Focus on Clear Directions and Doable Projects- Not on the Latest Trend
To put this simply- do the project ahead of time yourself. This is the surest way to know if the task rules are going to work and it will alert you to the right materials for the structure.
I cannot tell you how many times I have started building something myself and need another type of material. This makes me change the materials list for students. As I am working, I tweak the task rules, too!
Building myself lets me know how long the project may take and it prepares me for any problem students may encounter.
This helps me know what to anticipate for students. I am ready to answer questions and teach when it is needed.
Also, as students are working I do find that they will run into a problem I didn’t have and my “test class” always helps refine the challenge even more.
Now, about those trends. Yes, you may see a blog post or a Pinterest pin or an Instagram photo that shows a STEM Challenge you just feel a need to try. But, what if you jump into it without trying it first, and realize it’s too difficult or easy for your class. Try it yourself first!
Focus on Using Materials Wisely and Not on Spending Too Much Money
The first year I was the STEM Specialist my principal offered to “find” the money to buy some expensive STEM kits. I looked at the kits and realized that an enormous amount of money would be spent on something that would not have enough to use with multiple classes. I had to think of ways to gather materials at little or no cost.
So, here’s the short list:
- Shop at dollar stores.
- Ask for donations.
- Reuse gently used items.
- Ask if you can place items on your school supply list.
I am linking 2 Materials blog posts at the end of this post that will give you more tips about these. And, I am linking you to a free Google slides document that contains lists of materials and parent letters asking for items to be donated. It is editable!
The button will take you to a Forced Copy page for Google Slides. Make your copy and then you can edit the pages. You will find materials’ lists and parent letters asking for donations! I placed “post-it” notes in the document margins to give you hints and ideas!
Focus on the Purpose- not the Difficulty Level
This seems like such a simple idea, but I am guilty of making things too complex and losing sight of the intention of the challenge. When students became frustrated with difficult challenges I realized there were some things we needed to do. Harder did not make us better engineers.

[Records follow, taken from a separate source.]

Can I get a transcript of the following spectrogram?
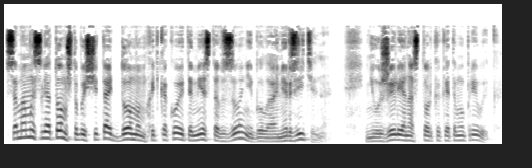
Сама мысль о том, чтобы считать домом хоть какое-то место в зоне, была омерзительна. Неужели я настолько к этому привык?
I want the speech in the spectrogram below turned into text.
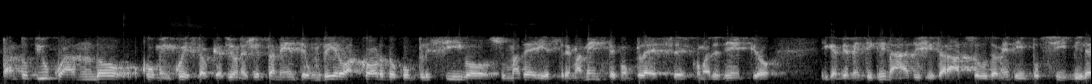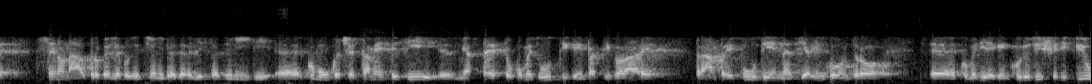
tanto più quando, come in questa occasione certamente, un vero accordo complessivo su materie estremamente complesse, come ad esempio i cambiamenti climatici sarà assolutamente impossibile se non altro per le posizioni prese dagli Stati Uniti. Eh, comunque certamente sì, eh, mi aspetto come tutti che in particolare Trump e Putin sia l'incontro eh, come dire, che incuriosisce di più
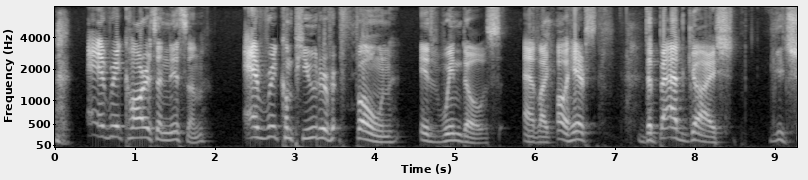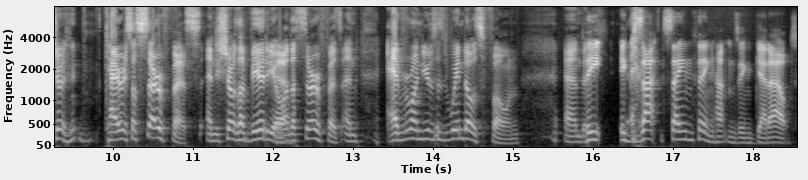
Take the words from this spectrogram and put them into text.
every car is a Nissan. Every computer phone is Windows. And like, oh, here's the bad guy sh- sh- carries a Surface, and he shows a video Yeah. on the Surface, and everyone uses Windows Phone. And The exact same thing happens in Get Out,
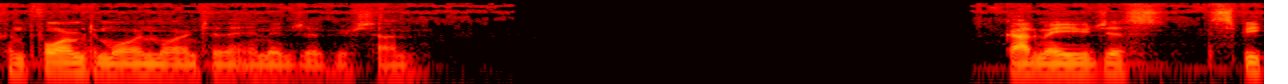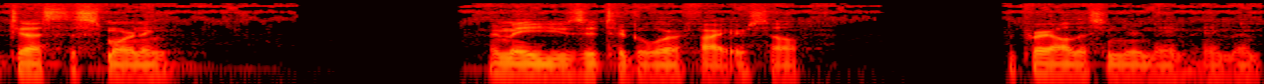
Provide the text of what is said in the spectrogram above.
conformed more and more into the image of your Son. God, may you just speak to us this morning, and may you use it to glorify yourself. We pray all this in your name. Amen.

Things to think about:
1. Focus on the steps of the challenge. It is possible that students don’t know how to do something and they cannot complete a structure because of that one skill. Example: Building catapults.
The first launching device we built was a pom-pom launcher that would throw a candy pumpkin. I realized quickly that students did not understand a “springboard” that would launch the candy. When I backed up and showed some ‘punkin chunkin’ videos they better understood the challenge.

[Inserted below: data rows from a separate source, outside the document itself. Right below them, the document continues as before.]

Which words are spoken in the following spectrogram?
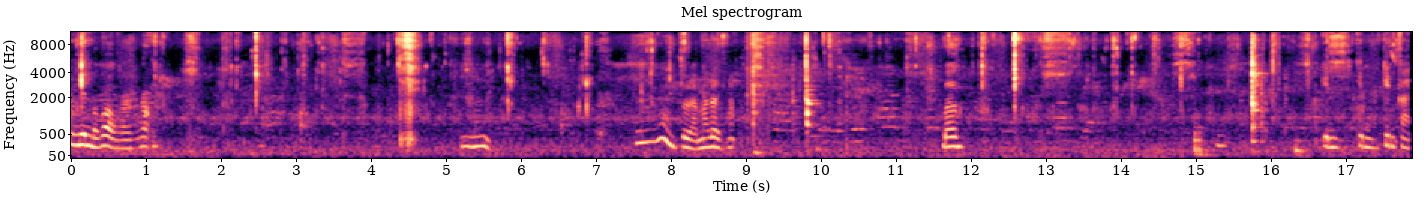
มันเย็นบ่พอนะเนาะอืมอืมเสือมาเลยเนาะเบิ้งกินกินกินไก่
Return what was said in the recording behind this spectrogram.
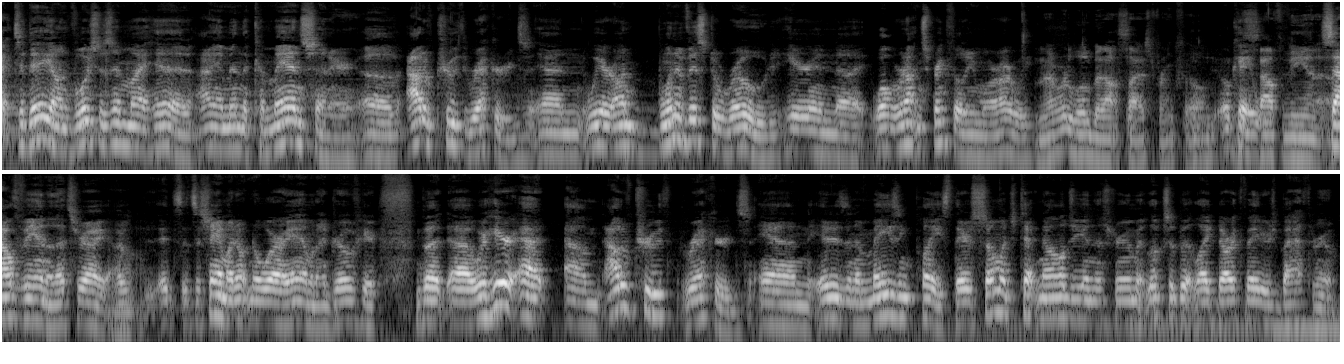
Right, today on Voices in My Head, I am in the command center of Out of Truth Records, and we are on Buena Vista Road here in. Uh, well, we're not in Springfield anymore, are we? No, we're a little bit outside of Springfield. Okay, South Vienna. South Vienna, that's right. Yeah. I, it's it's a shame I don't know where I am when I drove here, but uh, we're here at um, Out of Truth Records, and it is an amazing place. There's so much technology in this room; it looks a bit like Darth Vader's bathroom.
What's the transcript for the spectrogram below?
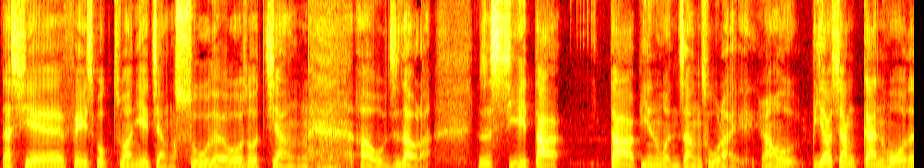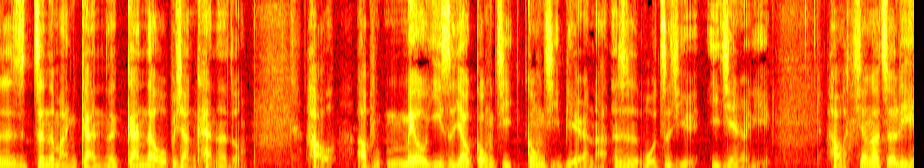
那些 Facebook 专业讲书的，或者说讲 啊，我知道了，就是写大大篇文章出来，然后比较像干货，但是是真的蛮干，那干到我不想看那种。好。啊，不，没有意思要攻击攻击别人啦，但是我自己意见而已。好，讲到这里，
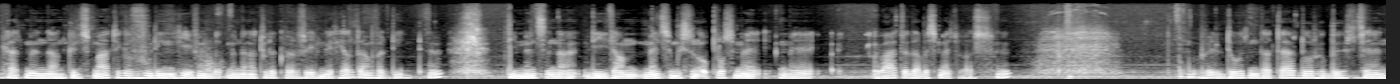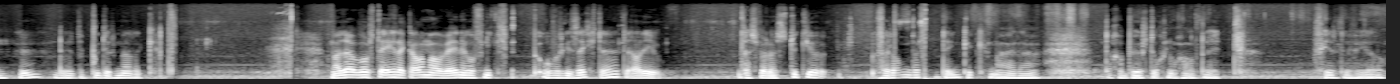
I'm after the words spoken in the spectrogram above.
gaat men dan kunstmatige voeding geven, omdat men daar natuurlijk wel veel meer geld aan verdient. Die, mensen, die dan mensen moesten oplossen met, met water dat besmet was. Hè? Hoeveel doden dat daardoor gebeurd zijn, hè? door de poedermelk. Maar daar wordt eigenlijk allemaal weinig of niks over gezegd. Hè? Dat is wel een stukje veranderd, denk ik, maar uh, dat gebeurt toch nog altijd veel te veel.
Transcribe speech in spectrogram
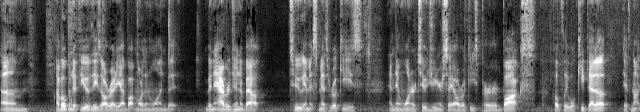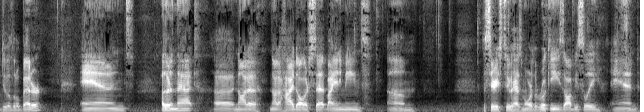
Um, I've opened a few of these already. I bought more than one, but been averaging about two Emmitt Smith rookies and then one or two Junior Seau rookies per box. Hopefully we'll keep that up, if not do a little better. And other than that, uh, not a not a high dollar set by any means. Um, the Series 2 has more of the rookies, obviously, and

2. Focus on the purpose of the challenge– does it meet the question being asked in the beginning? An example is the best way to explain what I mean. My older students do a more complex catapult than the pumpkin launcher. The photo above shows a row of our catapults. Do you notice they are all just alike? This doesn’t seem like a STEM result, does it?
But, the purpose of this challenge is to create the best catapult to perform specific tasks. The catapult itself is not the focus- it’s the performance of that catapult. We tested different angles for the launch and students kept data on what worked best for distance, height, and accuracy. They used the test results to create the version of the catapult that would be used in competitions. It’s a fun challenge!
Alright STEM Friends! I hope I have mentioned some things that will help you on your STEM journey. The links below will take you to Materials’ blog posts and the Google Slides document (freebie- if you missed it hiding in this post).